Aim of the exercise –
Extract the text of every entry below exactly; leave images out.
----------------------------------------
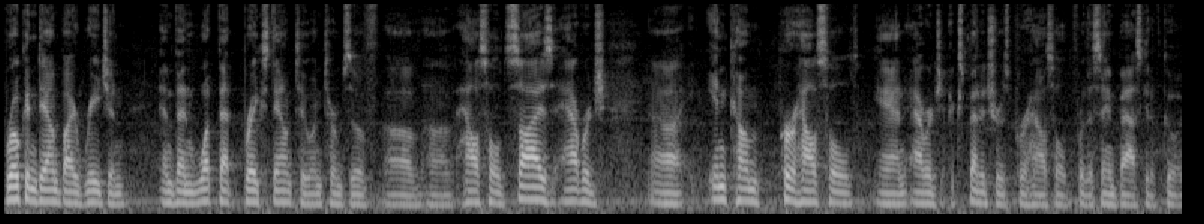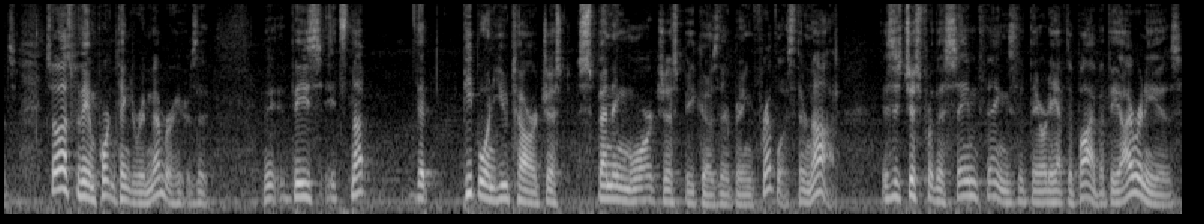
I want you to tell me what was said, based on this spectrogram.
broken down by region, and then what that breaks down to in terms of uh, household size, average uh, income per household, and average expenditures per household for the same basket of goods. So that's the important thing to remember here is that these it's not that people in Utah are just spending more just because they're being frivolous. They're not. This is just for the same things that they already have to buy. But the irony is,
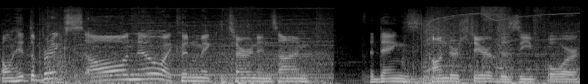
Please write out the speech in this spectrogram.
Don't hit the bricks. Oh no, I couldn't make the turn in time. The dang understeer of the Z4.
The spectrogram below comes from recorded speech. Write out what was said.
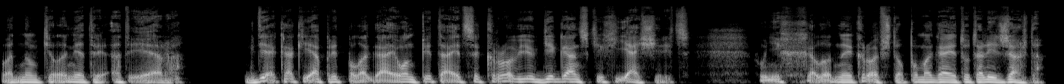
в одном километре от Иеро где, как я предполагаю, он питается кровью гигантских ящериц. У них холодная кровь, что помогает утолить жажду.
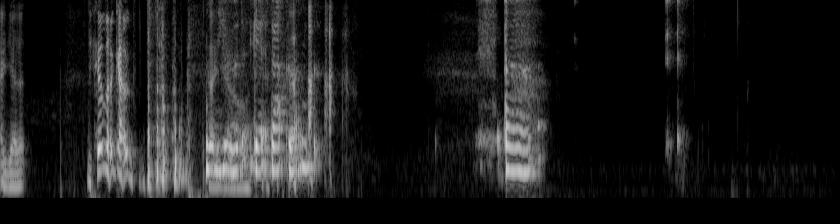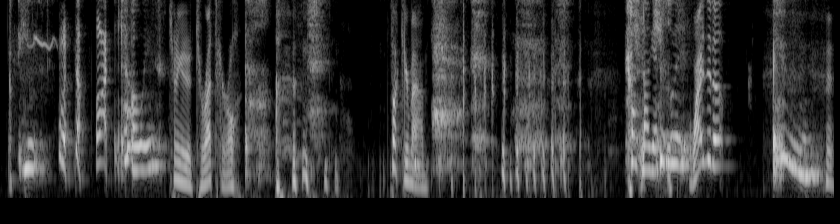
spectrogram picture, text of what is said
I get it. Yeah, look how when he would get that drunk. Uh, he What the fuck? always Turning into a Tourette's girl. Fuck your mom. Cunt he nuggets. would Wind it up.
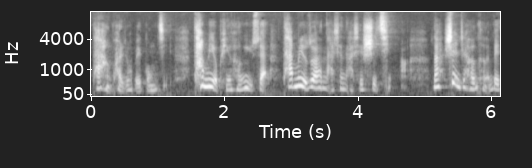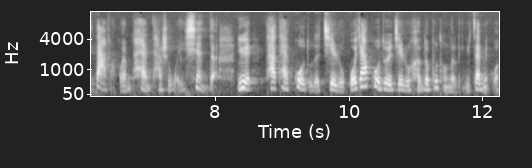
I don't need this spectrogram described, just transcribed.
他很快就会被攻击。他没有平衡预算，他没有做到哪些哪些事情啊？那甚至很可能被大法官判他是违宪的，因为他太过度的介入，国家过度的介入很多不同的领域，在美国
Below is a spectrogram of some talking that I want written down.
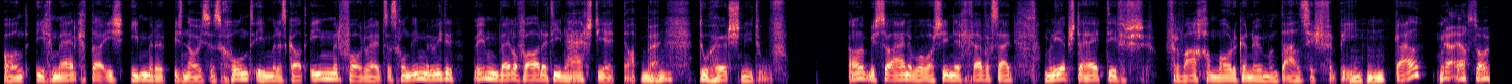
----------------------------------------
Solution to the problem –
I want you to tell me what was said, based on this spectrogram.
broken down by region, and then what that breaks down to in terms of uh, household size, average uh, income per household, and average expenditures per household for the same basket of goods. So that's the important thing to remember here is that these it's not that people in Utah are just spending more just because they're being frivolous. They're not. This is just for the same things that they already have to buy. But the irony is,
Please write out the speech in this spectrogram.
Don't hit the bricks. Oh no, I couldn't make the turn in time. The dang understeer of the Z4.
The spectrogram below comes from recorded speech. Write out what was said.
в одном километре от Иеро где, как я предполагаю, он питается кровью гигантских ящериц. У них холодная кровь, что помогает утолить жажду.
spectrogram picture, text of what is said
I get it. Yeah, look how when he would get that drunk. Uh, he What the fuck? always Turning into a Tourette's girl. Fuck your mom. Cunt he nuggets. would Wind it up.
I don't need this spectrogram described, just transcribed.
他很快就会被攻击。他没有平衡预算，他没有做到哪些哪些事情啊？那甚至很可能被大法官判他是违宪的，因为他太过度的介入，国家过度的介入很多不同的领域，在美国
Below is a spectrogram of some talking that I want written down.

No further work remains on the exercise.